Besides being a renown literary agent and publisher, Forrest Ackerman was also an avid collector of science fiction, fantasy, and horror memorabilia. His Los Feliz home acted as a private museum for his collection, but now his neighbors are fighting to keep his last home from being torn down.
In 1961, a teenage Stephen King submitted his short story "The Killer" to Spacemen magazine. The young author's story wasn't accepted, but the editor of Spacemen, Forrest Ackerman, would publish it in a 1994 issue of Famous Monsters of Filmland.
The best place in the United States to sit and feel the ghostly presence of early 20th century science fiction is probably Clifton's Cafeteria in Los Angeles, which was the epicentre of 1930s pulp scifi.
Author Robert Heinlein took great pride in his military service, having graduated from Annapolis and served in the Navy. In a letter to fandom leader Forrest J. Ackerman, Heinlein condemns science fiction fans who didn't participate in WWII efforts.

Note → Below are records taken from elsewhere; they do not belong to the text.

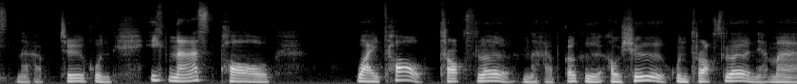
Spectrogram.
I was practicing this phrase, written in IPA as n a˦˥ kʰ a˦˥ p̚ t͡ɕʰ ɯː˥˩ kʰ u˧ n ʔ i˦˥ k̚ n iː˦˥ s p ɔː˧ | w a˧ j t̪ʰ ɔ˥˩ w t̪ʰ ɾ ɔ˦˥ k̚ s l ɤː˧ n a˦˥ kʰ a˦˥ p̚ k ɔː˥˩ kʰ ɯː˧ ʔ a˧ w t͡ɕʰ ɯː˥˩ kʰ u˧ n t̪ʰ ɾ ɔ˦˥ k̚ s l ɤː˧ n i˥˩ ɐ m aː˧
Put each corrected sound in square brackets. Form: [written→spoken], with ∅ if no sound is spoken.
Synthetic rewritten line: n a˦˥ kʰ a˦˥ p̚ t͡ɕʰ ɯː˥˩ kʰ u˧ n ʔ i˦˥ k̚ n [iː˦˥→aː˦˥] s [p→pʰ] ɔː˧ | w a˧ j t̪ʰ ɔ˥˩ w t̪ʰ ɾ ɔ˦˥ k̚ s l [ɤː˧→ɤː˥˩] n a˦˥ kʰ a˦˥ p̚ k ɔː˥˩ kʰ ɯː˧ ʔ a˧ w t͡ɕʰ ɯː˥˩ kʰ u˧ n t̪ʰ ɾ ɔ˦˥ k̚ s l [ɤː˧→ɤː˥˩] n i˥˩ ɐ m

Forrest Ackerman, creator of Famous Monsters magazine and Ray Bradbury's former literary agent, has died at age 91. The L.A. Times has a great article about touring his Ackermansion and seeing his amazing collection of memorabilia — the fate of which is unclear — and hearing how he first fell in love with science…